And finally our single lady bus driver who is a menace on the highways.
After an evening of drinking, her judgement center is gone as well as her moter skills. She will tell you she is perfectly capable of driving home when she can’t even walk. Denial is the chief symptom of this disease.
There are numerous professionals in this field that believe the entire country is in denial about the dangers of alcohol and substance abuse.
In the last decade there were an average of 33,000 deaths on our roads and streets per year. Half were due to drinking, drugging and driving’
During the past decade there were 90,000 teen deaths. Nearly all from alcohol. The number one drug on campus is not pot or meth, it is alcohol.
The number two killer in America is alcohol. Number one is heart disease. We believe that half of heart disease deaths are caused by alcohol.
One last statistic. During the last 8 years in the war we called “Operation freedom for Iraq,” 4695 of our military were killed . That’s a shocking number.
However, in the same period of time, during the past 8 years we killed 8 times that number on our highways. 264,000. Half were alcohol related.

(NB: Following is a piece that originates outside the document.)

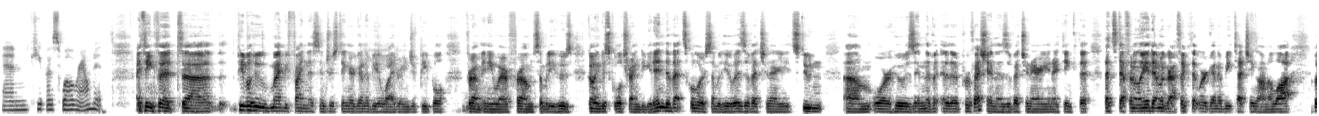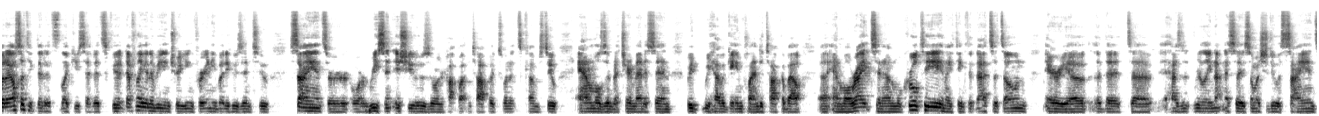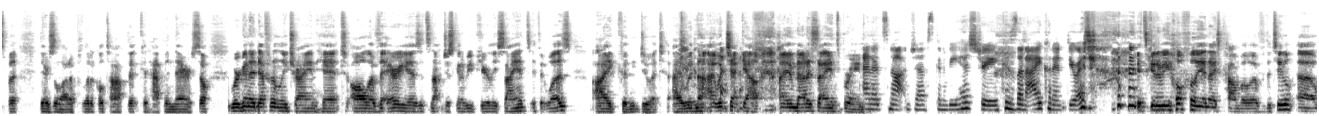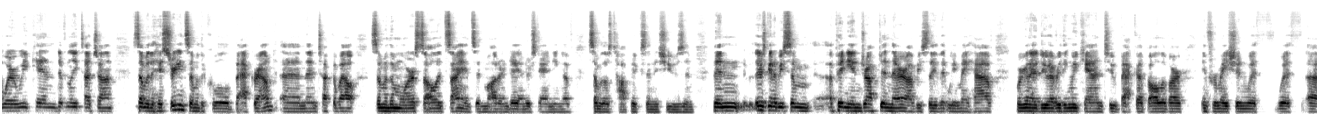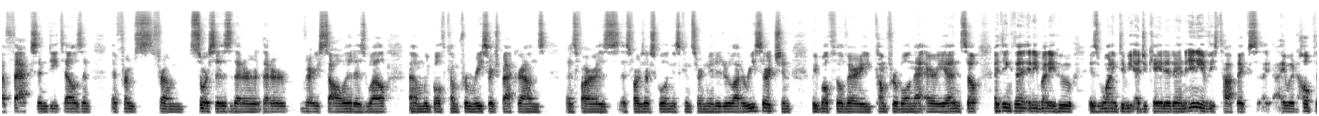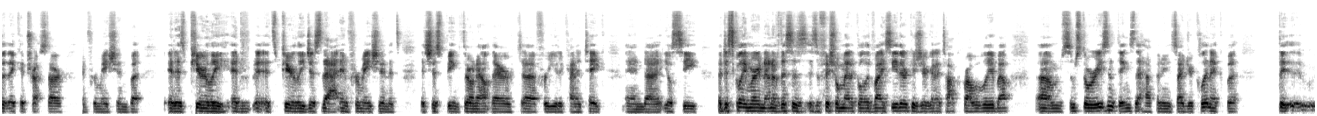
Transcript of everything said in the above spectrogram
and keep us well rounded. I think that uh, people who might be finding this interesting are going to be a wide range of people from anywhere from somebody who's going to school trying to get into vet school or somebody who is a veterinary student um, or who is in the, the, profession as a veterinarian. I think that that's definitely a demographic that we're going to be touching on a lot. But I also think that it's, like you said, it's good, definitely going to be intriguing for anybody who's into science or, or recent issues or hot button topics when it comes to animals and veterinary medicine we, we have a game plan to talk about uh, animal rights and animal cruelty. And I think that that's its own area that uh, has really not necessarily so much to do with science, but there's a lot of political talk that could happen there. So we're going to definitely try and hit all of the areas. It's not just going to be purely science. If it was, I couldn't do it. I would not, I would check out. I am not a science brain. And it's not just going to be history because then I couldn't do it. it's going to be hopefully a nice combo of the two uh, where we can definitely touch on some of the history and some of the cool background and then talk about some of the more solid science and modern day understanding of some of those topics and issues. And then there's going to be some opinion dropped in there, obviously, that we may have. We're going to do everything we can to back up all of our information with with uh, facts and details and, and, from from sources that are that are very solid as well. Um, we both come from research backgrounds as far as as far as our schooling is concerned. We had to do a lot of research, and we both feel very comfortable in that area. And so, I think that anybody who is wanting to be educated in any of these topics, I, I would hope that they could trust our information. But it is purely it's purely just that information. It's it's just being thrown out there uh, for you to kind of take, and uh, you'll see a disclaimer. None of this is, is official medical advice either, because you're going to talk probably about um, some stories and things that happen inside your clinic, but the,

When we talk about Recovery, we have to talk about God. All 12 step programs and treatment center therapies are God centered. When the ill person attends AA or NA or treatment for the first time he/she is totally spiritually and morally bankrupt. The process to return to sanity and health is to trust the leadership of a power greater than ourselves, whom most choose to call God. We do not try to make God relevant to our lives, we try to become relevant to his. To do it His way, follow his lead. To learn to be truthful honest and trustworthy sober and serene
The entire program can be boiled down to three parts. “Let go and let God, Clean up your act and Reach out to others.”
May we end this by saying together the final paragraph on the Resource Sheet, from the Promises in the AA. “Big Book”